2. They're taking the jobs that Americans won't do. No, they're taking the jobs that employers don't want to PAY an American to do. Why would you pay minimum wage when you can get an illegal immigrant to do it for $2.00 an hour cheaper. Plus I'm sure there are millions of homeless people who would LOVE to have a job so they can get themselves a home. Furthermore, that’s not only insulting to the unemployed Americans, but also to the immigrant who is getting the shaft in their paycheck.

3. Their country is so corrupt that they have to get out to make a better life for themselves. Last time I checked, the folks that jumped off the boat from their various countries of origin didn't walk right into a perfect way of life when they hit good old Plymouth Rock. They forged one out of nothing to create a fair government that everyone could live with, and the freedom to pipe up if you didn't think something was so fair. PS With 12 MILLION illegals in America today, you're telling me you can't put something together to overthow the government that you claim is holding you down?! We’ll help you! That’s our main thing these days: helping the underdog and getting crucified for it.

4. We don't have the resources to round up all the illegal immigrants who are already here. Again, that's a valid argument. But my bitch is when the illegal immigrants fall right into the laps of the authorities, like the idiot bitch who ran the red light. There's no need to round her up. She's right there. Hell, load her up and I'll drive her fat ass back to Mexico myself.

5. We don't have the resources to keep illegal immigrants out. My wonderful husband came up with a great solution to this problem: if you're caught in this country illegally (based on the Zero Tolerance for Illegals Breaking the Law Program outlined above), then before we ship you back, you are required to help build 10 feet of fence between the Mexican-American border and/or the Canadian-American border before we toss you out on your asses. If you're caught illegally in the country a second time, then your amount of fence triples.

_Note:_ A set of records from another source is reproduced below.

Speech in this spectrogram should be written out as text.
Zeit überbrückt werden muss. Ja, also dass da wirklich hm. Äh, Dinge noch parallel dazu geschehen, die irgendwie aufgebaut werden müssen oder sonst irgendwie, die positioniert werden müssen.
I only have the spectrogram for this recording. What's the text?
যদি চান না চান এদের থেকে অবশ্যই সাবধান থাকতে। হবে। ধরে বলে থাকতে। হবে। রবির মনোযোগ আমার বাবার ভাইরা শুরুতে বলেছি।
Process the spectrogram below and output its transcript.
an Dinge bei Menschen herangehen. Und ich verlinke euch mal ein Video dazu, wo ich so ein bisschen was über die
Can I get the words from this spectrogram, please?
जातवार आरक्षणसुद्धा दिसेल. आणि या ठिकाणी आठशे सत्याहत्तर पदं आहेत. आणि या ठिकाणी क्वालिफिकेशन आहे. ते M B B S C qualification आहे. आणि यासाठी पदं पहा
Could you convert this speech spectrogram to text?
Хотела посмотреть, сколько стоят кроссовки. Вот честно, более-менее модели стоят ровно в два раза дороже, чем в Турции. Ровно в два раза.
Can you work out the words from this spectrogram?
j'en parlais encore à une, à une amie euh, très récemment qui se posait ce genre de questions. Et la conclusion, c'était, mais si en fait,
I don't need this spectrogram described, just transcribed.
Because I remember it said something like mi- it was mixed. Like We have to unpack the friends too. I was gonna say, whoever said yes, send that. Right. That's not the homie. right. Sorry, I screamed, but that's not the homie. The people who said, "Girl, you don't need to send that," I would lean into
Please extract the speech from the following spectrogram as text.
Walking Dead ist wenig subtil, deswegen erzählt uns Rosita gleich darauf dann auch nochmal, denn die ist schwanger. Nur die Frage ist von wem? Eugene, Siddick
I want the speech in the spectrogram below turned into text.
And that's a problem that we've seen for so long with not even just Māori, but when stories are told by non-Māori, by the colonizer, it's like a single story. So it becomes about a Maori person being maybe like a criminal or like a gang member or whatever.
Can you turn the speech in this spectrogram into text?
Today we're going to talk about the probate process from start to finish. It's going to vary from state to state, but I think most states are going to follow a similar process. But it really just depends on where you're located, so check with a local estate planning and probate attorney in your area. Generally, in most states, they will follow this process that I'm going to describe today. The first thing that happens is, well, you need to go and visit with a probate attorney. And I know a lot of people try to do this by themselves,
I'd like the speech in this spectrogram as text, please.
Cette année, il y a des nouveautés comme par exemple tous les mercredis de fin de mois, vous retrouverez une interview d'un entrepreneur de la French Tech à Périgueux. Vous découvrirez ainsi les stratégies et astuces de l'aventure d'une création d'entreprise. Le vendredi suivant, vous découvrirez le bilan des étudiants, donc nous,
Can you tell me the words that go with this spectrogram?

Okay, now that I've gotten that off my chest, here is the list of things that made the fact that I now have to pay my deductible to fix a problem I didn't cause completely worth it:

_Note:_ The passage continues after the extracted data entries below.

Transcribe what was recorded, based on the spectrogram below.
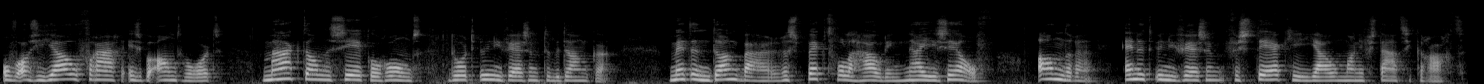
of als jouw vraag is beantwoord, maak dan de cirkel rond door het universum te bedanken. Met een dankbare, respectvolle houding naar jezelf, anderen en het universum versterk je jouw manifestatiekracht.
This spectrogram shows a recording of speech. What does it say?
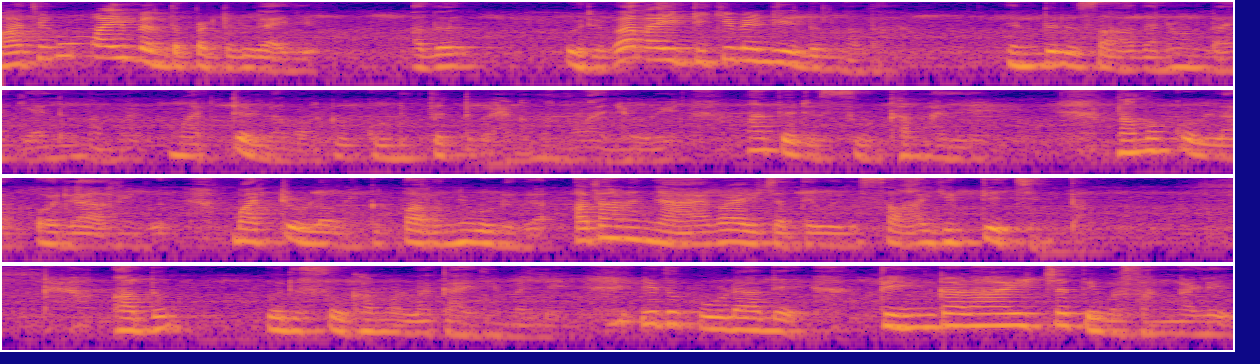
പാചകവുമായി ബന്ധപ്പെട്ടൊരു കാര്യം. അത് ഒരു വെറൈറ്റിക്ക് വേണ്ടി ഇടുന്നതാണ്. എന്തൊരു സാധനം ഉണ്ടാക്കിയാലും നമ്മൾ മറ്റുള്ളവർക്ക് കൊടുത്തിട്ട് വേണം നമ്മൾ അനുഭവിക്കാൻ അതൊരു സുഖമല്ലേ? നമുക്കുള്ള ഒരറിവ് മറ്റുള്ളവർക്ക് പറഞ്ഞു കൊടുക്കുക. അതാണ് ഞായറാഴ്ചത്തെ ഒരു സാഹിത്യ ചിന്ത. അതും ഒരു സുഖമുള്ള കാര്യമല്ലേ? ഇതുകൂടാതെ തിങ്കളാഴ്ച ദിവസങ്ങളിൽ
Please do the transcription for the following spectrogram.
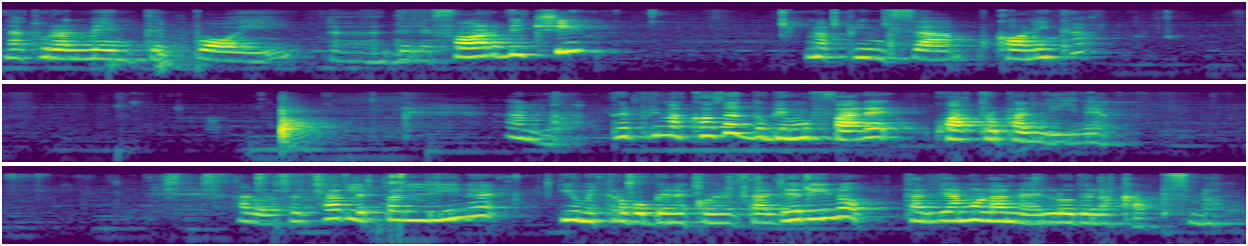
Naturalmente poi eh, delle forbici una pinza conica. Allora per prima cosa dobbiamo fare quattro palline allora per fare le palline io mi trovo bene con il taglierino tagliamo l'anello della capsula.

1. Seeing Travis' grandma hug him like she hadn't seen him in 15 years

2. Watching my father in law walk across the podium and accept his Masters of Secondary Education Degree and the subsequent walk back to his seat reminiscent of Rocky jumping at the top of The Philadelphia Museum of Art stairs.

3. Wrestling in the living room with Travis' niece and nephews

4. Watching Travis' 2 year old nephew hug his Great-Grandma and giving his Auntie Taya a kiss for some gum

5. Spending time with Travis' sister Taya in from Alaska and his grandma in from Hawaii

6. Getting a picture of Travis' dad with all of his kids

7. Seeing my mother-and-father-in-law greet each other with a huge hug and a big sloppy kiss (that actually made Travis turn a little green and throw up a little in his mouth) after spending a month apart while my father-in-law finished up his degree.

8. After 3 months of looking for furniture, we found some after 5 minutes in the Lane Furniture store in Phoenix